Trending News: Social Media Use, Low Trust in Medical Experts Associated with Vaccine Misinformation

Top news from across the health care landscape.

The associations between migraine and several gastrointestinal (GI) disorders prompted investigators to examine the bidirectional relationship between the GI system and central nervous system, according to The American Journal of Managed Care. One randomized, double-blind controlled trial included in the study’s review found that probiotic administration resulted in significant improvements in the frequency and severity of the migraine and decreased use of abortive medications. Although specific mechanisms underlying the relationship is unclear, the researchers hypothesize that dietary approaches can have beneficial effects on the gut-brain axis and microbiota, which could lead to improvements in migraine symptoms.

Research from the University of Florida College of Medicine has revealed that certain characteristics in a patient’s gut microbiota could serve as a biomarker for pulmonary artery hypertension (PAH), according to HCP Live.

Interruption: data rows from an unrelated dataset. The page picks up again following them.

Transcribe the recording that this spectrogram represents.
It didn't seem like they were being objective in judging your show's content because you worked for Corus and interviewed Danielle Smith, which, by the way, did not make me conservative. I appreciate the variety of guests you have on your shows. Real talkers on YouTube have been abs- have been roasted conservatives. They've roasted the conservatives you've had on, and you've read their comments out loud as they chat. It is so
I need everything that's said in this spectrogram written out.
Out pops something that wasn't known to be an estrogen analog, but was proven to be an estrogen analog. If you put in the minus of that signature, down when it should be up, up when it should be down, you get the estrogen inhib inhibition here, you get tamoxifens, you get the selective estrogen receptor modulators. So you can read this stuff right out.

Analysis of stool samples from 30 patients with and without a history of cardiopulmonary disease revealed specific alterations in the gut microbiota of patients with PAH that allowed investigators to predict PAH with 83% accuracy. The study authors note that more research is needed to determine whether the specific microbiota associated with PAH is the cause or result of the disease.

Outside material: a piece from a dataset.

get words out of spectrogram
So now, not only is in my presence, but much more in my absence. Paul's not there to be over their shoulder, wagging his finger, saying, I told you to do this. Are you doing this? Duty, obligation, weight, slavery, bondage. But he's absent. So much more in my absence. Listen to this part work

Social media use and low trust in medical experts were associated with vaccine misinformation, according to Contagion Live. A new survey examined how the use of traditional media versus social media affected the belief in false information about vaccines. Low trust in medical professionals was associated with a greater likelihood of believing false information about vaccines, with distrust being a stronger predictor of misinformation than education, income, age, religion, and conservative news media consumption, the study noted.